Hybrid Drumming Basics
3 Contemporary Scenarios That Meld Electronics and Acoustics
by Donny Gruendler
Many modern record producers have replaced the acoustic drumkit with programmed electronic textures from various physical and virtual drum machines, like the Akai MPC, Native Instruments’ Maschine, and Logic’s Ultrabeat. While the result of that change in direction helped resurrect the clean, cutting, synthetic, and thumping tones heard on classic pop/R&B tracks from the New Jack Swing era of the early 1990s, it also put into question the need to hire a live drummer.
But have no fear! The music business still needs live acoustic drummers. Many of today’s most successful pop and hip-hop artists are using the sampled production textures heard on the recordings alongside a live drummer whose responsibility is to augment and add excitement to the stage show. These players are being asked to trigger samples from hybrid drumkits that incorporate acoustic and electronic elements. This article will help you understand the pieces most often used within different contemporary hybrid setups.
A hybrid drumkit combines acoustic drums and electronic elements in one cohesive outfit. This can involve electronic pads and triggers, which are attached to either a multipad (sometimes called a percussion pad) or a drum module. Additional trigger pedals are often utilized within these kits as well. Let’s take a look at each item in detail.
A drum module, also referred to as a brain, is a digital musical instrument similar to an electronic keyboard that contains a memory of sampled drum, cymbal, and percussion hits, both electronic and acoustic. The device interprets the incoming signal from triggers or pads and then plays a corresponding sound from within its memory.
A multipad combines a drum module with several playable rubber surfaces. Most multipads have inputs on the back to allow you to connect triggers, additional pads, and pedals.
A signal trigger is a type of sensor that fastens to an acoustic drum. This device converts each strike of the drumhead or rim into an electrical pulse, which is sent to the drum module or multipad via an instrument cable. Some triggers attach to the drumhead with adhesive, while others come with a plastic or metal housing that clamps to the hoop. The bass drum trigger is usually positioned at the top of the head, and the snare trigger should be placed so that it doesn’t interfere with rimshots or rimclicks.
Some players also add remote trigger pedals to provide more sound options for the feet.

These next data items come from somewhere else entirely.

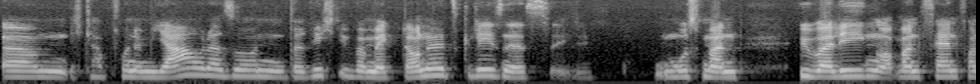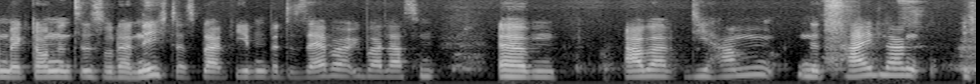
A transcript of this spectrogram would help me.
ähm, ich glaube, vor einem Jahr oder so einen Bericht über McDonalds gelesen. Das muss man überlegen, ob man Fan von McDonald's ist oder nicht. Das bleibt jedem bitte selber überlassen. Ähm, aber die haben eine Zeit lang, ich,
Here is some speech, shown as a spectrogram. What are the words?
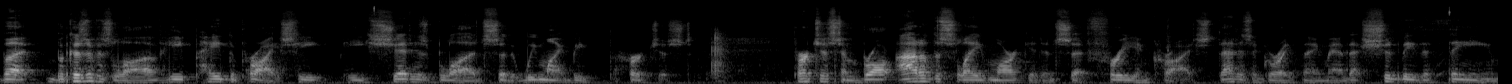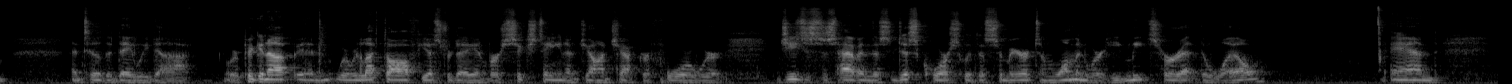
but because of his love, he paid the price. He he shed his blood so that we might be purchased. Purchased and brought out of the slave market and set free in Christ. That is a great thing, man. That should be the theme until the day we die. We're picking up in where we left off yesterday in verse 16 of John chapter 4, where Jesus is having this discourse with the Samaritan woman where he meets her at the well. And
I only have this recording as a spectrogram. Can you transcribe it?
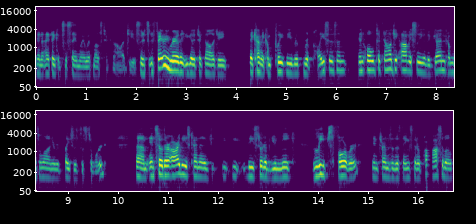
And I think it's the same way with most technologies. It's very rare that you get a technology that kind of completely re- replaces an, an old technology. Obviously, the gun comes along and replaces the sword. Um, and so there are these kind of these sort of unique leaps forward in terms of the things that are possible,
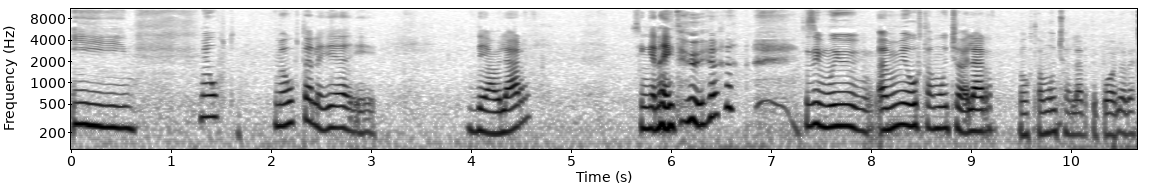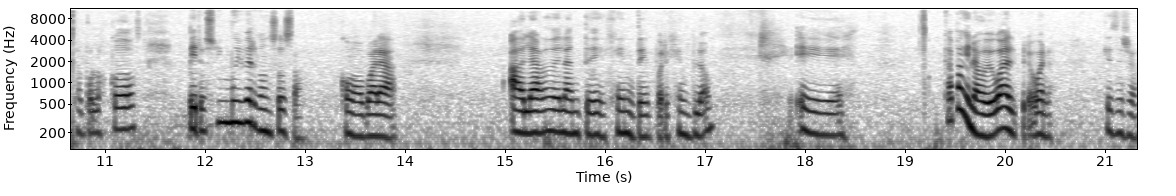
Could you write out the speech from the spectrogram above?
Y me gusta. Me gusta la idea de, de hablar sin que nadie te vea. Soy muy, a mí me gusta mucho hablar, me gusta mucho hablar, te puedo hablar hasta por los codos, pero soy muy vergonzosa como para hablar delante de gente, por ejemplo. Eh, capaz que lo hago igual, pero bueno, qué sé yo.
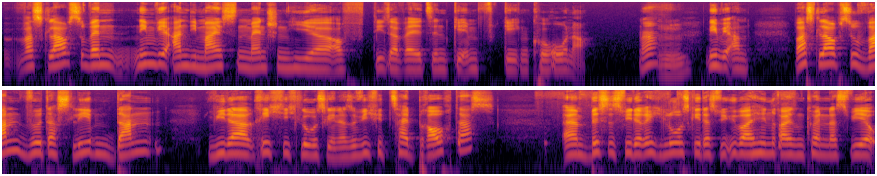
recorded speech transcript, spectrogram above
was glaubst du, wenn, nehmen wir an, die meisten Menschen hier auf dieser Welt sind geimpft gegen Corona? Ne? Mhm. Nehmen wir an. Was glaubst du, wann wird das Leben dann wieder richtig losgehen? Also wie viel Zeit braucht das, ähm, bis es wieder richtig losgeht, dass wir überall hinreisen können, dass wir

In addition to signal triggers, many hybrid setups incorporate electronic drum pads. These are synthetic surfaces that are usually made of rubber, mesh, or silicone. Each type of pad has a slightly different feel, so it’s a good idea to investigate to figure out which fits your playing style best.
Now that you understand the various components of a hybrid drumkit, let’s take a look at a few options for different musical situations.

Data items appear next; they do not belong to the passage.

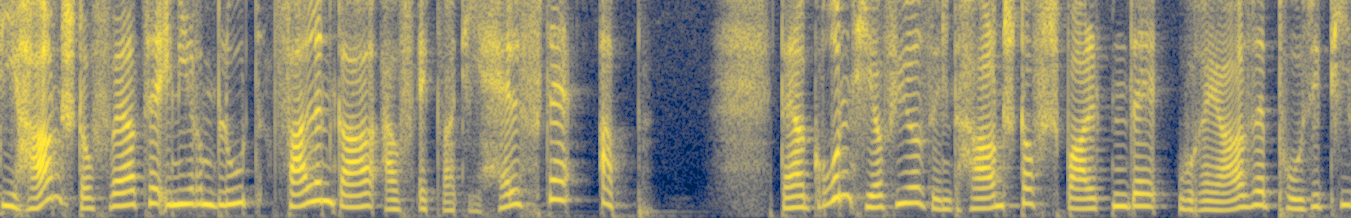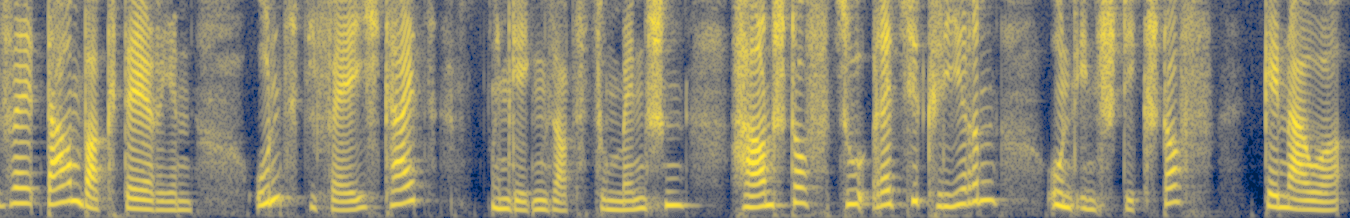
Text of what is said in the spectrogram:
die Harnstoffwerte in ihrem Blut fallen gar auf etwa die Hälfte ab. Der Grund hierfür sind harnstoffspaltende Urease-positive Darmbakterien und die Fähigkeit, im Gegensatz zum Menschen, Harnstoff zu rezyklieren und in Stickstoff, genauer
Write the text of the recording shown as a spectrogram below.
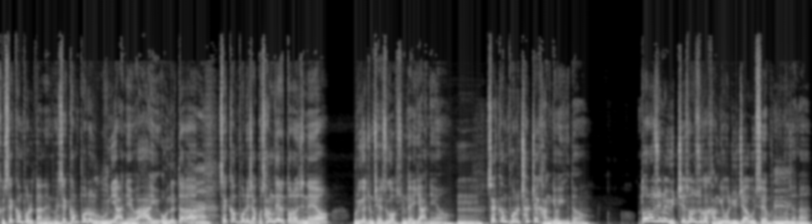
그 second ball을 따내는 거예요. second ball은 운이 아니에요. 아 오늘따라 아. second ball이 자꾸 상대로 떨어지네요. 우리가 좀 재수가 없습니다. 이게 아니에요. 음. second ball은 철저히 간격이거든. 떨어지는 위치에 선수가 간격을 유지하고 있어야 붙는 거잖아.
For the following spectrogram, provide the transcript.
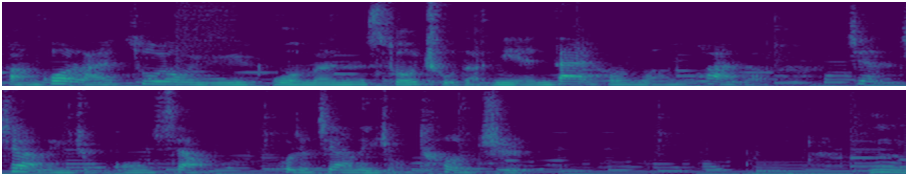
反过来作用于我们所处的年代和文化的这这样的一种功效或者这样的一种特质。嗯，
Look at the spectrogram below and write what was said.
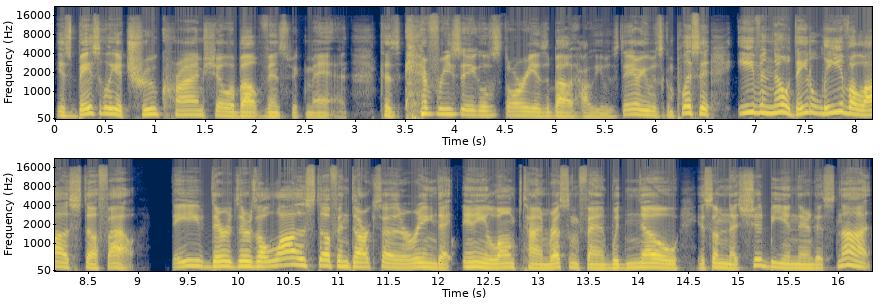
It's basically a true crime show about Vince McMahon because every single story is about how he was there, he was complicit, even though they leave a lot of stuff out. They there there's a lot of stuff in Dark Side of the Ring that any longtime wrestling fan would know is something that should be in there and that's not.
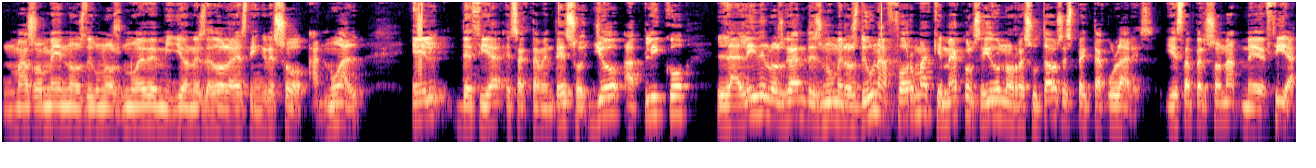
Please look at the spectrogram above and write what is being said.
más o menos de unos 9 millones de dólares de ingreso anual, él decía exactamente eso. Yo aplico la ley de los grandes números de una forma que me ha conseguido unos resultados espectaculares. Y esta persona me decía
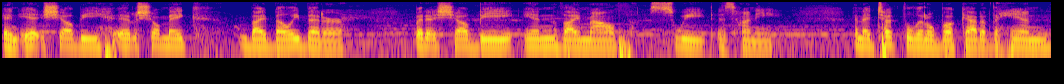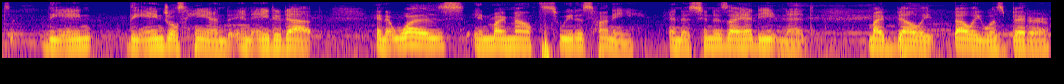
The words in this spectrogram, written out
and it shall be it shall make thy belly bitter, but it shall be in thy mouth sweet as honey. And I took the little book out of the hand, the, the angel's hand, and ate it up. And it was in my mouth sweet as honey. And as soon as I had eaten it, my belly, belly was bitter.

This setup is designed for a pop band that requires a thumping kick, a cracking snare, an electronic snare, and various percussion sounds. Signal triggers are placed on the acoustic kick and snare, and there’s a synthetic trigger pad for a secondary electronic snare option. A multipad is added for the various percussion sounds. When a kit of this type is miked up, you’re able to perfectly blend the acoustic and electronic elements into one cohesive sound.
In this scenario, signal triggers are added to each tom so you can blend acoustic or electronic samples with those tones in your mix. This setup allows for dynamic playing while still achieving a very powerful and cutting sound via the drum module.
In electronic music, it’s common to use multiple kick and snare sounds. Therefore this setup is a full hybrid configuration that employs signal triggers on the acoustic kick and snare, a second acoustic snare in the floor tom position (also with a signal trigger placed on it), two electronic pads, two kick drum trigger pedals, and a multipad.
Think Big but Start Small
If you’re looking to get into incorporating electronics, you may be wondering how you should get started. Rather than taking out a loan or maxing out a credit card to buy everything listed in the setups above, we suggest that you either seek out new entry-level gear from a prominent manufacturer or find some older modules and triggers on the used market. When you’ve gotten the most out of those, and you’ve learned the ins and outs of how to make electronics work with your acoustic kit, a larger investment in some of today’s more advanced products may be warranted. Enjoy the journey!
Donny Gruendler is the director of performance programs at Musicians Institute in Los Angeles. He has performed with DJ Logic, Rick Holmstrom, John Medeski, and Rhett Frazier Inc. For more info, visit donnygruendler.com.